He should lead by example and work as hard as possible to ensure his own teams are representative of the diversity of London, but the figures prove otherwise. He’s had 6 years as Mayor to address the diversity of his immediate Mayoral Team, but a paltry 2 members of staff (11%) are from BAME ethnic groups. 30.3% of London’s working population is BAME, but none of the bodies the Mayor has oversight for come close to this figure. Workplace figures for all parts of the GLA Group that the Mayor has oversight of do not reflect BAME working population figures for London (Metropolitan Police Officers has 10.5%; the Greater London Authority at City Hall has 24% with the majority of these on lower pay grades; and TfL has 27%, which is down from previous years).
It’s clear to me that, when it comes to diversity, Boris is very good at being the “PR politician”, giving the impression that he takes diversity seriously, but, once again, failing to put these empty words into action. The Mayor must be held accountable for his failure, and I will continue to push as hard as I can to champion the cause of young BAME graduates.
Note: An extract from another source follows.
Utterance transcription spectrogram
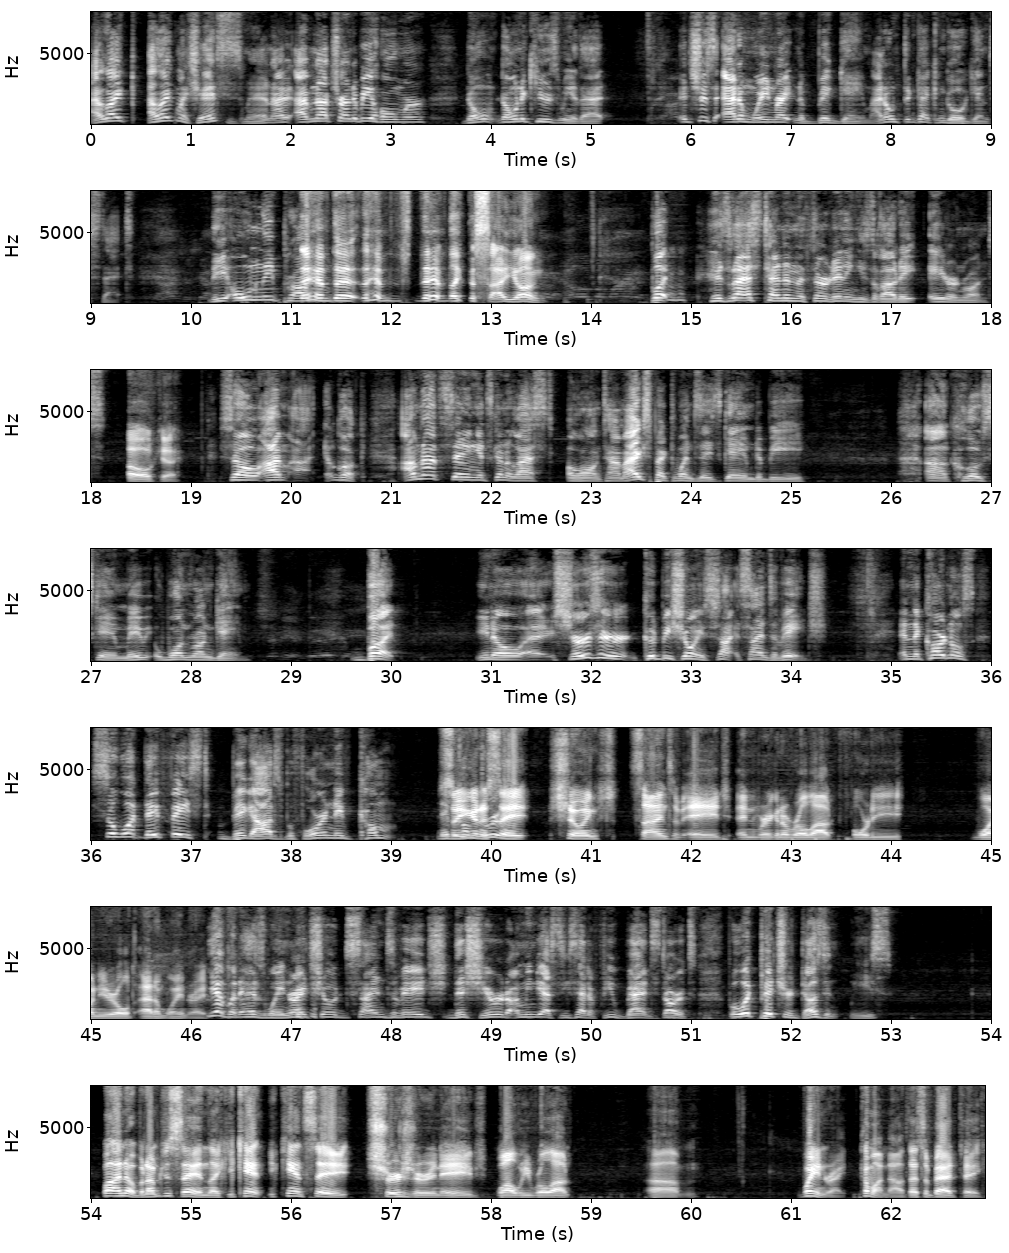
I like I like my chances, man. I, I'm not trying to be a homer. Don't don't accuse me of that. It's just Adam Wainwright in a big game. I don't think I can go against that. The only problem, They have the they have they have like the Cy Young. but his last ten in the third inning, he's allowed eight eight earned runs. Oh, okay. So I'm I, look. I'm not saying it's gonna last a long time. I expect Wednesday's game to be a close game, maybe one run game. But you know, uh, Scherzer could be showing si- signs of age, And the Cardinals, so what? They've faced big odds before, and they've come. They've so you're gonna through. say showing sh- signs of age, and we're gonna roll out 41 year old Adam Wainwright. Yeah, but has Wainwright showed signs of age this year? I mean, yes, he's had a few bad starts, but what pitcher doesn't, Weeze? Well, I know, but I'm just saying, like you can't you can't say Scherzer in age while we roll out um, Wainwright. Come on now, that's a bad take.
At yesterday’s Mayor’s Question Time, I called on Mayor Boris Johnson to use his powers and money to help young Black and Minority Ethnic (BME) Londoners who are being disproportionately affected by the high rates of unemployment – through dedicated skills, education and training programmes to get people off the unemployment register and into work.
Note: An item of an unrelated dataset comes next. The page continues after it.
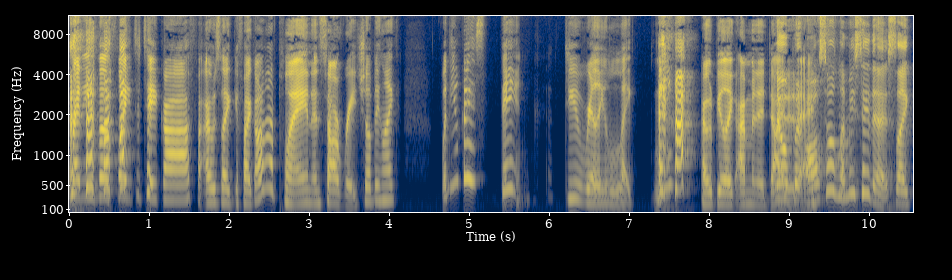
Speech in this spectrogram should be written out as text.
ready for the flight to take off? I was like, if I got on a plane and saw Rachel being like, "What do you guys think? Do you really like me?" I would be like, "I'm gonna die." no, today. but also let me say this: like,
The Department for Work and Pensions (DWP)’s recent report, Labour market status by ethnic group, shows that the unemployment rate among Pakistani and Bangladeshi people aged 16-24 is 46%, and for young Black people it is 45%, compared with 19% for White British people aged between 16-24.
The Mayor has a responsibility to ensure that all BME Londoners have the same opportunities as other people in London, and I am very concerned that the Government’s own figures suggest that this is not the case across our city and across my constituency of Hackney, Islington and Waltham Forest. Levels of unemployment across all groups in London are unacceptable – and I’m a firm advocate of policies aimed at full employment – but the disproportionate rates of joblessness for BME people are simply disgraceful.
The Mayor agreed with my point in Mayor’s Question Time, which is a start, but I remain concerned that he couldn’t give me specific details about the programmes he has put in place to specifically target young BME Londoners to help them find employment.
Since yesterday’s meeting, I have written to the Mayor to ask him for specific details of any programmes he has put in place to help tackle unemployment and support young BME people to get the skills and qualifications needed to enter the job market. I repeat my call for him to put his words into action and ensure that all Londoners – regardless of ethnicity – can benefit from the job opportunities that our great city can offer.
I was delighted to be invited to the Mayor of London’s Black History Month debate at City Hall on Monday, which focused on the history of businesses and entrepreneurship from the perspective of black people in Britain.
Tim Campbell, the Mayor’s Ambassador for Training and Enterprise and former winner of The Apprentice, chaired the debate in front of an audience that included young people from the Elizabeth Garrett Anderson School in Islington.
London is a wonderfully diverse city, and Black History Month enables us all to celebrate this. I am pleased that the Mayor has held an event to mark Black History Month this year, something that he has not done previously, and hope that he continues in this vein over the remainder of his Mayoralty.
I was especially pleased to host the young people and their teacher from the Elizabeth Garrett Anderson School, who got the opportunity to ask questions to the panel and get an insight into the workings of City Hall.
I wish everyone a happy Black History Month, and hope that, however you are marking it, your celebrations are fun-filled and provide the opportunity to celebrate the history and diversity of our fantastic capital.